“We were sitting at home really bored and we thought there was no real [sports] content out there and we figured if we posted something funny it might go viral,” Casey said. “My buddy is a funny announcer and us clowns had some good ideas. We just thought ‘might as well do it.’ Give the people some content.”
The group behind the Quarantine Olympics will admit that while the events were created with a hope to reach other people, they exist in large part to satisfy their own increasing boredom. For a group like the athletes behind these events, attempting to pass the time with Netflix or a book would not cut it. It had to be competitive, and ideally as active as possible.
“We’re just competitive people without much going on,” Rodgers said. “We want to get out there and stay active in these weird times.”
The competitive nature in Eisert, Casey and Zalesky would have been realized with or without the Quarantine Olympics. The two current Beaver athletes were in the full swing of their regular season, while Eisert’s season was close to starting as well.
The Oregon State Baseball season managed to get through 14 games before being shut down for the rest of the year by the university and the NCAA. Baseball was just one sport to fall victim to a series of delays and cancellations by college athletics, joining the rest of spring sports as well as basketball’s postseason tournaments for both women and men.
It took a bit of creativity to scratch the competitive itch left behind with the cancelation of organized sports, but the team believes they have found a fun way to do what they enjoy while showcasing some of their hidden talents. Among those talents include Eisert’s skills as a soccer player. While he was modest, Casey and his friends were quick to talk up his skill.
“[I] just played soccer growing up until freshman year of high school,” Eisert said. “I just kind of decided to focus on other sports instead. I just kind of do it [soccer] for fun now.”
“But you’re still shooting rockets.” Casey said, with a laugh.
The Quarantine Olympics’ penalty kick soccer event stands as one of the more traditional events the team has come up with, but with only four competitors and minimal resources, the group needed to stretch their imaginations to find other events to fill the time.

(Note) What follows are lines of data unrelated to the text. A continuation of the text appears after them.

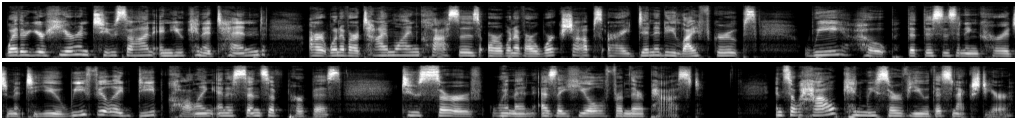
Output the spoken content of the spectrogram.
Whether you're here in Tucson and you can attend our, one of our timeline classes or one of our workshops or identity life groups, we hope that this is an encouragement to you. We feel a deep calling and a sense of purpose to serve women as they heal from their past. And so, how can we serve you this next year?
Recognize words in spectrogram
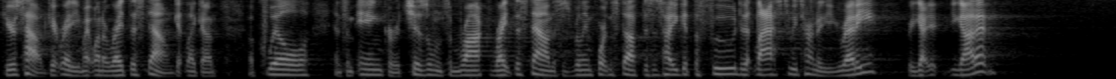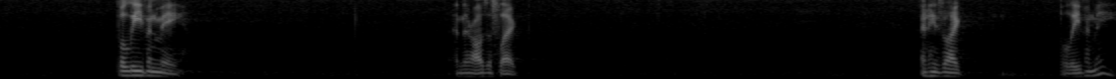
Here's how. Get ready. You might want to write this down. Get like a, a quill and some ink or a chisel and some rock. Write this down. This is really important stuff. This is how you get the food that lasts to eternity. You ready? You got, you got it? Believe in me. And they're all just like, and he's like, believe in me.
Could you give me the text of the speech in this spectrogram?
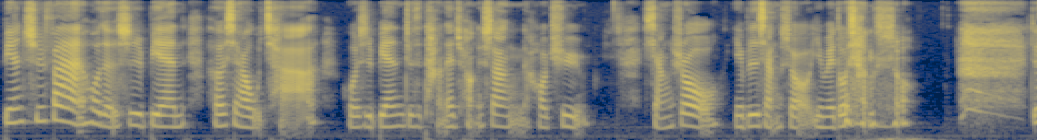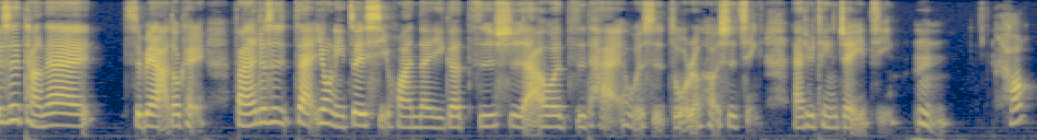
边吃饭，或者是边喝下午茶，或者是边就是躺在床上，然后去享受，也不是享受，也没多享受，就是躺在。随便啊，都可以，反正就是在用你最喜欢的一个姿势啊，或者姿态，或者是做任何事情来去听这一集。嗯，好，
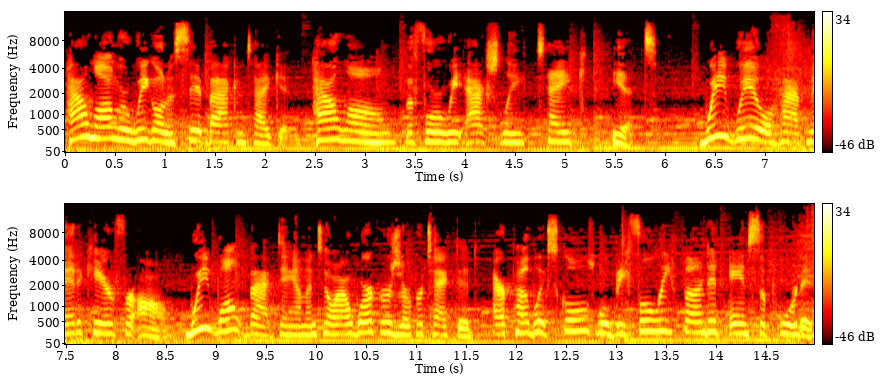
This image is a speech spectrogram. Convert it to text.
How long are we going to sit back and take it? How long before we actually take it? We will have Medicare for all. We won't back down until our workers are protected. Our public schools will be fully funded and supported.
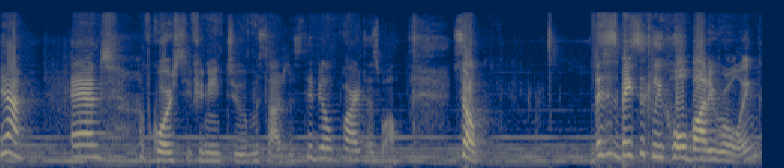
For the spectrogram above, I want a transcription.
Yeah, and of course, if you need to massage the tibial part as well. So, this is basically whole body rolling.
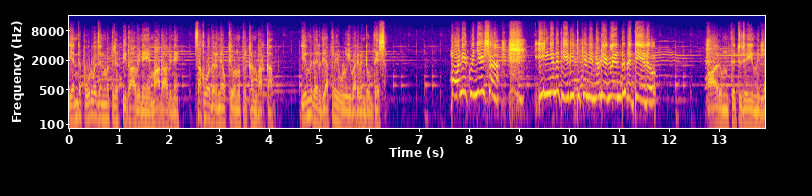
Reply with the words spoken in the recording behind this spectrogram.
എന്റെ പൂർവജന്മത്തിലെ പിതാവിനെ മാതാവിനെ സഹോദരനെ ഒക്കെ ഒന്ന് തൃക്കൺ പാർക്കാം എന്ന് കരുതി അത്രയേ ഉള്ളൂ ഈ വരവിന്റെ ഉദ്ദേശം. മോനെ കുഞ്ഞേഷ ഇങ്ങനെ തീരിട്ടിക്കാൻ എന്നോട് ഞങ്ങൾ എന്ത് തെറ്റ് ചെയ്തു? ആരും തെറ്റ് ചെയ്യുന്നില്ല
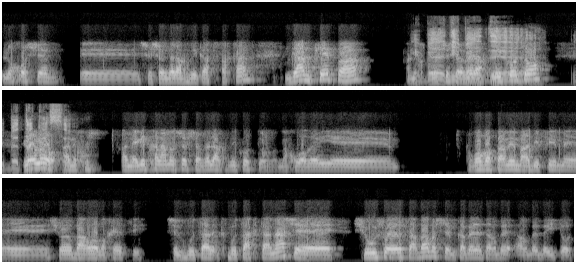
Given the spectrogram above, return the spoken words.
לא חושב אה, ששווה להחזיק אף שחקן. גם קפה, אני חושב ששווה להחזיק אה, אותו. איבד את לא, לא, הכסף. אני, חושב, אני אגיד לך למה אני חושב ששווה להחזיק אותו. אנחנו הרי אה, רוב הפעמים מעדיפים אה, שוער בארבע וחצי, של קבוצה, קבוצה קטנה, ש, שהוא שוער סבבה שמקבלת הרבה, הרבה בעיטות,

Their creativity is on full display right from the inaugural event. Standing together on a muted street with minimal traffic, backs turned to O’Malley’s camera, the only equipment held by the competitors being a spoon and an egg.

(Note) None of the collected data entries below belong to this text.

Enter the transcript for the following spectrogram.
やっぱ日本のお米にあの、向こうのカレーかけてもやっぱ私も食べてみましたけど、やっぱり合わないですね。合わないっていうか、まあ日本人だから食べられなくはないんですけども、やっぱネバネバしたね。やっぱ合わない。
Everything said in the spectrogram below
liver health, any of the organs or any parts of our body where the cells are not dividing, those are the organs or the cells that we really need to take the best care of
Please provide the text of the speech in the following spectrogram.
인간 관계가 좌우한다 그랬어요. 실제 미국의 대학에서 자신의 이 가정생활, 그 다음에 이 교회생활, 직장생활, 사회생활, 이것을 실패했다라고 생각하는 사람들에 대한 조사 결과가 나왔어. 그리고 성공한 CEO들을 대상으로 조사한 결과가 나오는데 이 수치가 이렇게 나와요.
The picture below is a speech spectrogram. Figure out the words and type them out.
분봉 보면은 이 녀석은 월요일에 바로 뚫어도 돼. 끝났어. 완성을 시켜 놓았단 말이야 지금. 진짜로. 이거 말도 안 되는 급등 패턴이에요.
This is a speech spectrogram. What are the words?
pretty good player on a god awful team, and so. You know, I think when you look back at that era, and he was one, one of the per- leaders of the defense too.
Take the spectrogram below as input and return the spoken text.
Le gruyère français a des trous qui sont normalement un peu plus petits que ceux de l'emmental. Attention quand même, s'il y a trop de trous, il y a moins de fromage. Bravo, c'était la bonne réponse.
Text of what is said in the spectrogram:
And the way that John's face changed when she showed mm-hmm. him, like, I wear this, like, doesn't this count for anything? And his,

Spoons in their mouths with their egg perched a top, the four friends raced a circle around their home from the front yard. More than anything, the Quarantine Olympics were created to compete and have fun, sports or not.

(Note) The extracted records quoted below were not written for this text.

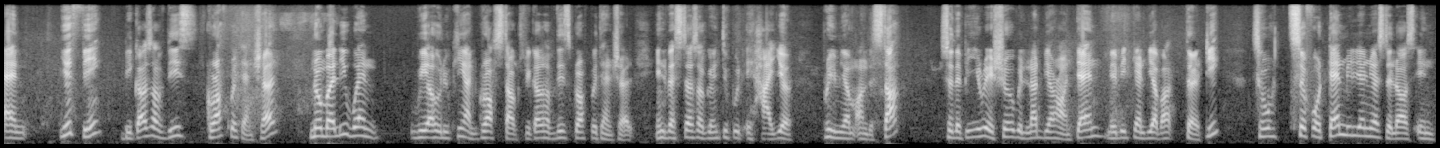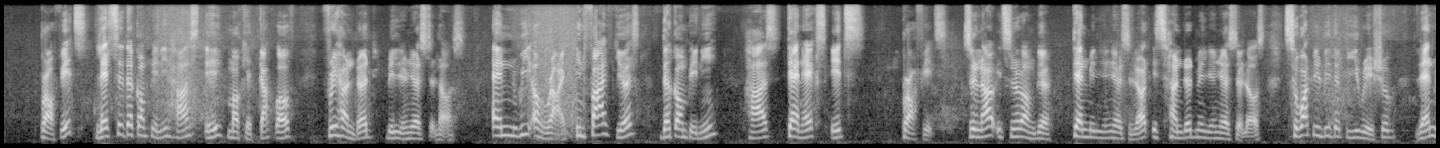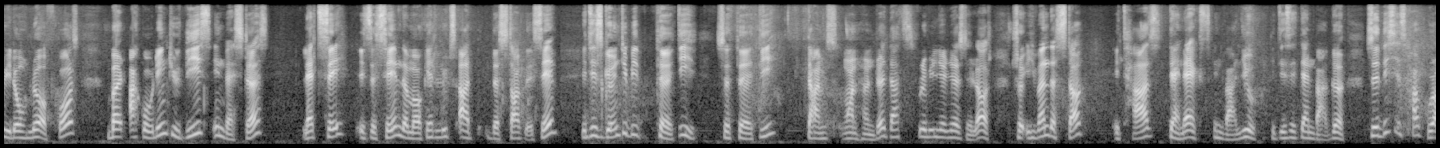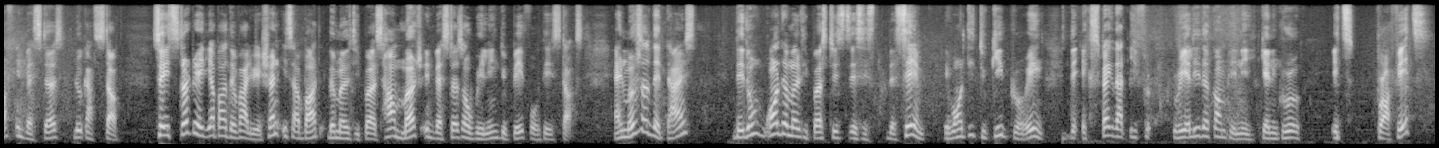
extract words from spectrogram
And you think because of this growth potential, normally when we are looking at growth stocks, because of this growth potential, investors are going to put a higher premium on the stock. So the PE ratio will not be around 10, maybe it can be about 30. So, so for 10 million US dollars in profits, let's say the company has a market cap of 300 billion US dollars. And we are right. In five years, the company has 10x its profits. So now it's no longer 10 million dollars, it's 100 million US dollars. So what will be the P ratio? Then we don't know, of course. But according to these investors, let's say it's the same, the market looks at the stock the same, it is going to be 30. So 30 times 100, that's 3 million US dollars. So even the stock, it has 10x in value. It is a 10 bagger. So this is how growth investors look at stock. So it's not really about the valuation, it's about the multiples, how much investors are willing to pay for these stocks. And most of the times, they don't want the multiples to stay the same. They want it to keep growing. They expect that if really the company can grow its profits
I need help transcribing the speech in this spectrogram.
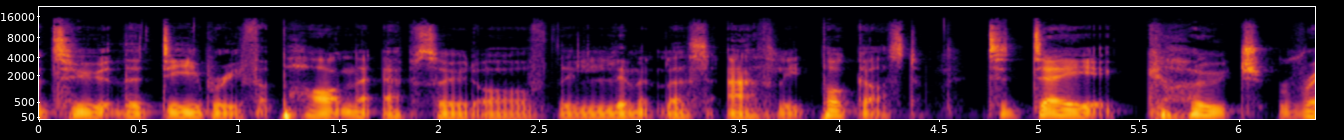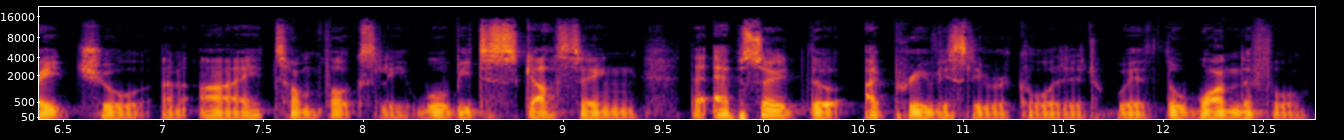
to the debrief, a partner episode of the Limitless Athlete podcast. Today, Coach Rachel and I, Tom Foxley, will be discussing the episode that I previously recorded with the wonderful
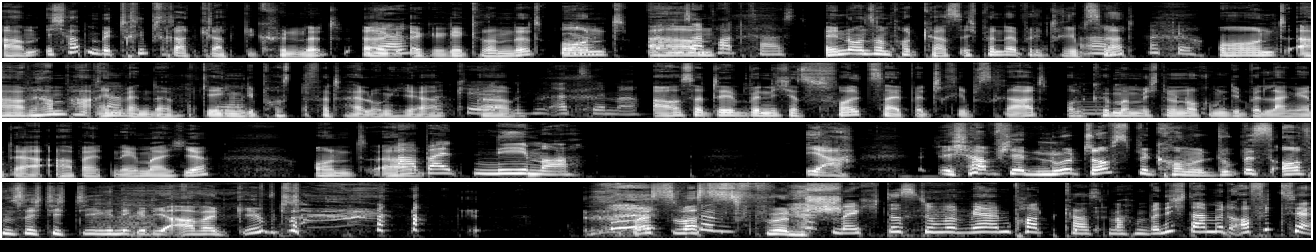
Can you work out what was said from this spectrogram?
Ähm, ich habe einen Betriebsrat gerade gekündigt, äh, Ja. ge- gegründet. Ja, und unseren ähm, Podcast. in unserem Podcast. Ich bin der Betriebsrat. Ah, okay. Und äh, wir haben ein paar Klar. Einwände gegen Ja. die Postenverteilung hier. Okay, Ähm, erzähl mal. außerdem bin ich jetzt Vollzeitbetriebsrat Mhm. und kümmere mich nur noch um die Belange der Arbeitnehmer hier. Und äh, Arbeitnehmer. ja, ich habe hier nur Jobs bekommen. Du bist offensichtlich diejenige, die Arbeit gibt. weißt du, was das für ein Sch Möchtest du mit mir einen Podcast machen? Bin ich damit offiziell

“We just like competing in general and playing games like that, so I’m not sure if we’re always gonna film it but we’ll always be out there playing sports,” Rodgers said.
The current state of self isolation won’t last forever, but the competitive edge and athletic spirit behind the creators of the Quarantine Olympics will. And while Rodgers is not certain about whether or not their athletic endeavors will continue to be filmed, he and the rest of his roommates talk with a sense of optimism about the continuation of the Olympic events.
“If this quarantine happens for a lot longer and we get a couple more views we might just start doing it a lot,” Casey said. “Come up with a new game every day or something stupid.”
This is not the spring season that Casey, Zalesky, or Rodgers had in mind. It’s not the start to the life after college baseball that Eisert had envisioned after being drafted in 2019. None of the isolation, distancing or quarantine were a part of the plan. But the Quarantine Olympics are making the best of a terrible situation, and at this point, that’s all anyone can do.